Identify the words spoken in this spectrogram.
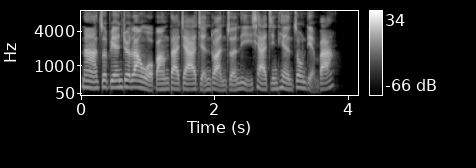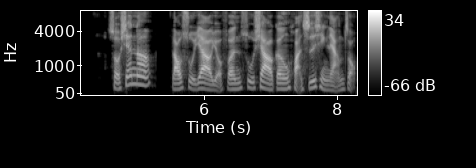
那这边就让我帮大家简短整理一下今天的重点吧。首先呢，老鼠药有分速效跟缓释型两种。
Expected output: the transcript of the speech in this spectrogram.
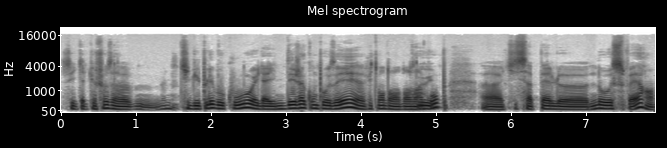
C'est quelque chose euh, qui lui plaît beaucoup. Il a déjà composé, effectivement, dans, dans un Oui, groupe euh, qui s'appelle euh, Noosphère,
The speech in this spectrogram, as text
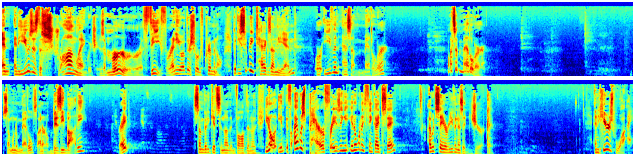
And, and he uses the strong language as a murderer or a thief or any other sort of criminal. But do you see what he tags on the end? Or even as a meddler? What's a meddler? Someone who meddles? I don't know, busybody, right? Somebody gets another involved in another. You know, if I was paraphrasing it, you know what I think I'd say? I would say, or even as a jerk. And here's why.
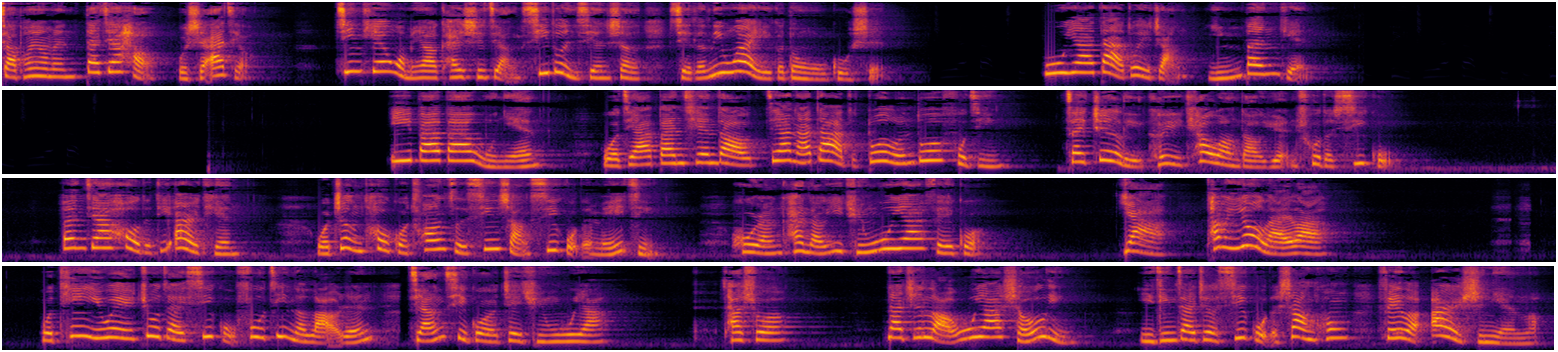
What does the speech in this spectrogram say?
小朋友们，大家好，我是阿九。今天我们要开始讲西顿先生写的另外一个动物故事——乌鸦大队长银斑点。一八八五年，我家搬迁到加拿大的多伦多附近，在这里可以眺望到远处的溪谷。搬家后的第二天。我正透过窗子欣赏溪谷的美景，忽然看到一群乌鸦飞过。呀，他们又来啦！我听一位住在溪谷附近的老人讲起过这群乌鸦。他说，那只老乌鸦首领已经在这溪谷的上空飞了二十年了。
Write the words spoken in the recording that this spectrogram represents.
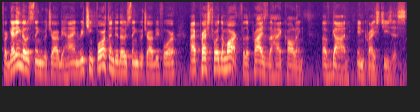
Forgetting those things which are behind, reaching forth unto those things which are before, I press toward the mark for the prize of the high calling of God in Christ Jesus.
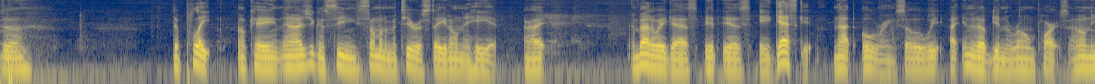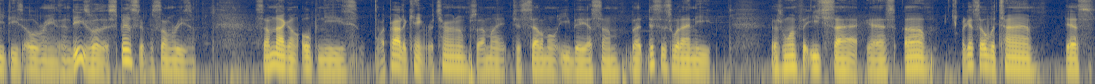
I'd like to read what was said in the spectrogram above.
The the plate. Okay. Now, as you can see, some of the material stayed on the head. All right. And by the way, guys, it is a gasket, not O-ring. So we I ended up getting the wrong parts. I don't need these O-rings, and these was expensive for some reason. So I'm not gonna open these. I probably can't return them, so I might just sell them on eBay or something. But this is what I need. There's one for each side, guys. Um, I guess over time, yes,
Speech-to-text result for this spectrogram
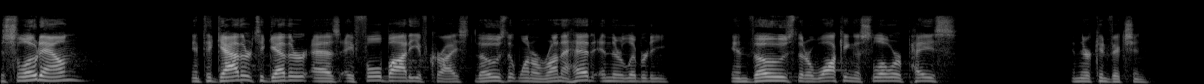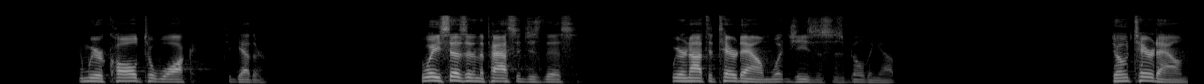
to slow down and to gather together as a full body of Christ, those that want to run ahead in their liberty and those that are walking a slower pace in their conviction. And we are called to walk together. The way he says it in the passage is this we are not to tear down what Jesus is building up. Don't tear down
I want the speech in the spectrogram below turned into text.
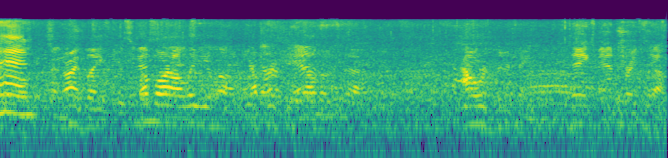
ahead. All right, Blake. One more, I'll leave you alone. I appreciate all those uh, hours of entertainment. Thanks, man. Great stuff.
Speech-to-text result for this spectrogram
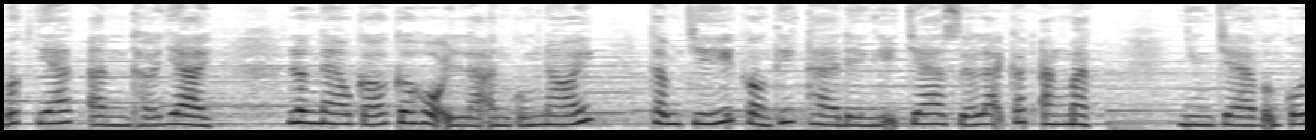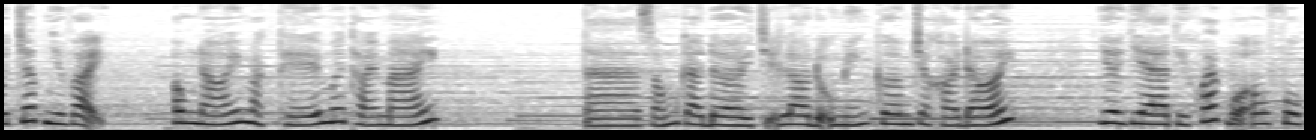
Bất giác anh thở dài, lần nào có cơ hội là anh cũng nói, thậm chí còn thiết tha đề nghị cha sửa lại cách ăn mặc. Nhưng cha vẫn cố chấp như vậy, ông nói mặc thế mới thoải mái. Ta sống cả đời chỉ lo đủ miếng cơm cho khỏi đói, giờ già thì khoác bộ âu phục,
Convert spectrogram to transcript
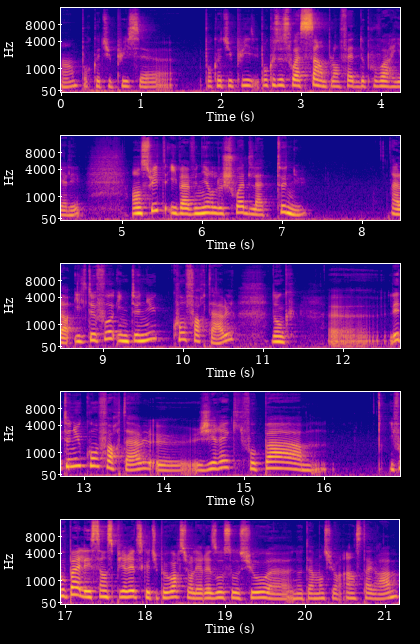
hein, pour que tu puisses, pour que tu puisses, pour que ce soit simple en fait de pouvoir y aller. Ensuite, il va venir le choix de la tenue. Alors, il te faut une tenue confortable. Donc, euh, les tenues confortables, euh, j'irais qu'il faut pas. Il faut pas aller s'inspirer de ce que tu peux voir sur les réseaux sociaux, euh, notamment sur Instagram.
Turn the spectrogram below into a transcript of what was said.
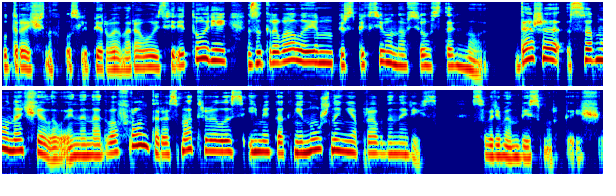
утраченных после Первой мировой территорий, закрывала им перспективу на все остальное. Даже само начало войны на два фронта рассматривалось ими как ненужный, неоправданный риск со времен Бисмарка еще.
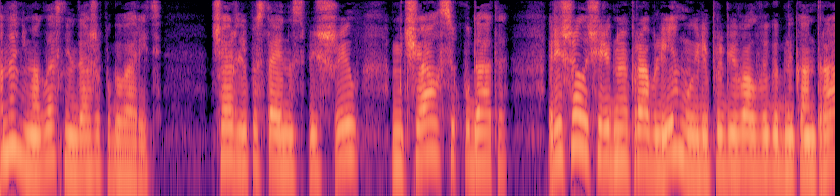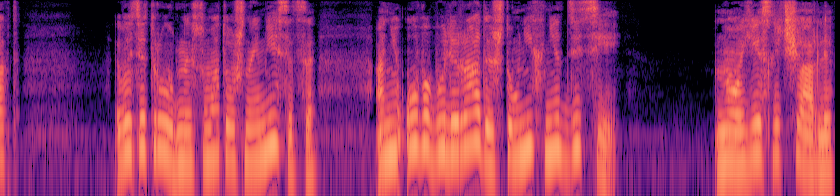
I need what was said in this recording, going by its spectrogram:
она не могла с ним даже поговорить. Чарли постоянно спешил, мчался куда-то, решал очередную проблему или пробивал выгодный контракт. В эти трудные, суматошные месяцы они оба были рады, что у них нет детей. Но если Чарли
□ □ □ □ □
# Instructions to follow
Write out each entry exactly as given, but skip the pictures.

# Answer space
Identify the words spoken in this spectrogram.
那这边就让我帮大家简短整理一下今天的重点吧。首先呢，老鼠药有分速效跟缓释型两种。
Expected output: the transcript of the speech in this spectrogram.
C'est quelque chose euh, qui lui plaît beaucoup. Il a déjà composé, effectivement, dans, dans un Oui, groupe euh, qui s'appelle euh, Noosphère,
The speech in this spectrogram, as text
And, and he uses the strong language as a murderer or a thief or any other sort of criminal. But do you see what he tags on the end? Or even as a meddler? What's a meddler? Someone who meddles? I don't know, busybody, right? Somebody gets another involved in another. You know, if I was paraphrasing it, you know what I think I'd say? I would say, or even as a jerk. And here's why.
What does the speech in this spectrogram say?
小朋友们，大家好，我是阿九。今天我们要开始讲西顿先生写的另外一个动物故事——乌鸦大队长银斑点。一八八五年，我家搬迁到加拿大的多伦多附近，在这里可以眺望到远处的溪谷。搬家后的第二天。我正透过窗子欣赏溪谷的美景，忽然看到一群乌鸦飞过。呀，他们又来啦！我听一位住在溪谷附近的老人讲起过这群乌鸦。他说，那只老乌鸦首领已经在这溪谷的上空飞了二十年了。
Write the words spoken in the recording that this spectrogram represents.
Forgetting those things which are behind, reaching forth unto those things which are before, I press toward the mark for the prize of the high calling of God in Christ Jesus.
I'd like to read what was said in the spectrogram above.
The the plate. Okay. Now, as you can see, some of the material stayed on the head. All right. And by the way, guys, it is a gasket, not O-ring. So we I ended up getting the wrong parts. I don't need these O-rings, and these was expensive for some reason. So I'm not gonna open these. I probably can't return them, so I might just sell them on eBay or something. But this is what I need. There's one for each side, guys. Um, I guess over time, yes,
Speech-to-text result for this spectrogram
to slow down and to gather together as a full body of Christ, those that want to run ahead in their liberty and those that are walking a slower pace in their conviction. And we are called to walk together. The way he says it in the passage is this we are not to tear down what Jesus is building up. Don't tear down
I want the speech in the spectrogram below turned into text.
ahead. All right, Blake. One more, I'll leave you alone. I appreciate all those uh, hours of entertainment. Thanks, man. Great stuff.
Speech-to-text result for this spectrogram
Bất giác anh thở dài, lần nào có cơ hội là anh cũng nói, thậm chí còn thiết tha đề nghị cha sửa lại cách ăn mặc. Nhưng cha vẫn cố chấp như vậy, ông nói mặc thế mới thoải mái. Ta sống cả đời chỉ lo đủ miếng cơm cho khỏi đói, giờ già thì khoác bộ âu phục,
Convert spectrogram to transcript
hein, pour que tu puisses, pour que tu puisses, pour que ce soit simple en fait de pouvoir y aller. Ensuite, il va venir le choix de la tenue. Alors, il te faut une tenue confortable. Donc, euh, les tenues confortables, euh, j'irais qu'il faut pas. Il faut pas aller s'inspirer de ce que tu peux voir sur les réseaux sociaux, euh, notamment sur Instagram.
Turn the spectrogram below into a transcript of what was said.
утраченных после Первой мировой территорий, закрывала им перспективу на все остальное. Даже само начало войны на два фронта рассматривалось ими как ненужный, неоправданный риск со времен Бисмарка еще.
I need what was said in this recording, going by its spectrogram:
она не могла с ним даже поговорить. Чарли постоянно спешил, мчался куда-то, решал очередную проблему или пробивал выгодный контракт. В эти трудные, суматошные месяцы они оба были рады, что у них нет детей. Но если Чарли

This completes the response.